**Work to be completed**
Repeat exactly the lines of the records below, starting at the line containing "Language, county: Lithuanian, Vilnius" and ending at the line containing "Mel spectrogram.". Leave the pictures out.

**Given data**
• • • • • • •

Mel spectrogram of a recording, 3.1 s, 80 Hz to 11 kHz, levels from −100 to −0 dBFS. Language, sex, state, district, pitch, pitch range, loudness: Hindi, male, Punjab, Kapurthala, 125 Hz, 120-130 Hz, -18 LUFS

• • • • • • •

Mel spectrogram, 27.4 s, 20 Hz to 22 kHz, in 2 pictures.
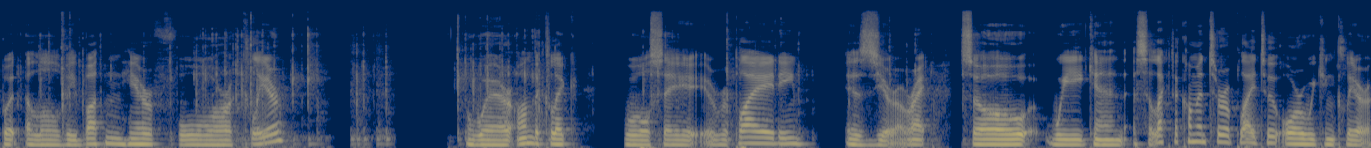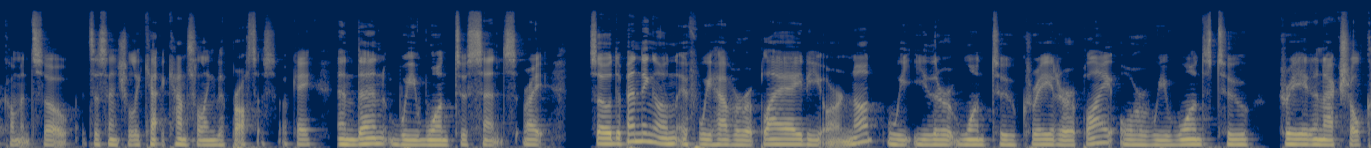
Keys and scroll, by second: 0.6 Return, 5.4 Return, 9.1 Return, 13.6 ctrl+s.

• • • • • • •

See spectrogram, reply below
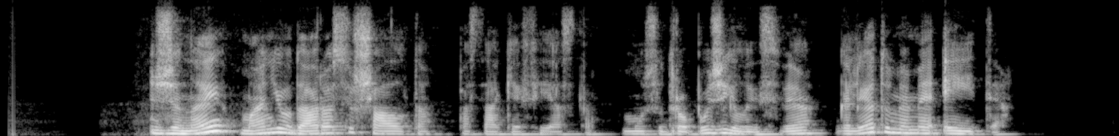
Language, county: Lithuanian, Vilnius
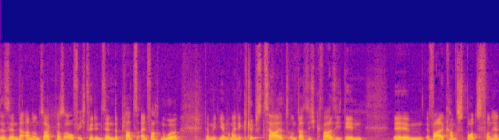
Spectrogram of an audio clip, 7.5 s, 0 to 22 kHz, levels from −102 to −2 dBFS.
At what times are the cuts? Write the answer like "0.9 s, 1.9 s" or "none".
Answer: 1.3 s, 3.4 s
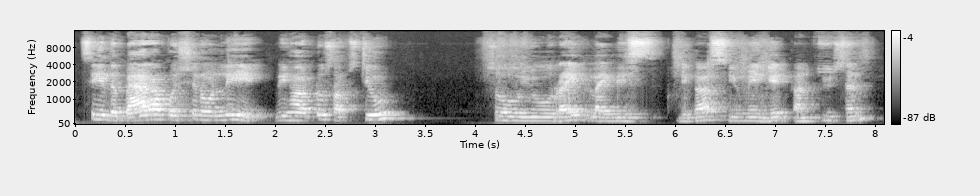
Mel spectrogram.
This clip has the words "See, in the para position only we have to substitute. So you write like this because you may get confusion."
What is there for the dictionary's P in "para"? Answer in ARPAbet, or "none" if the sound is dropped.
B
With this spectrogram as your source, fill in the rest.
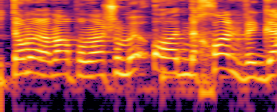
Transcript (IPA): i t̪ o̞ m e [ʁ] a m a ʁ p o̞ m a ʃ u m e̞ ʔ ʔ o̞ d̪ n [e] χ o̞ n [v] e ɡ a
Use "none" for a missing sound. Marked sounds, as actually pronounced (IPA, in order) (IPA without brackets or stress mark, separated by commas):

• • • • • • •

**Task answer**
Language, county: Lithuanian, Vilnius
Spectrogram of an audio clip, 7.5 s, 0 to 22 kHz, levels from −102 to −2 dBFS.
At what times are the cuts? Write the answer like "0.9 s, 1.9 s" or "none".
Answer: 1.3 s, 3.4 s
Mel spectrogram.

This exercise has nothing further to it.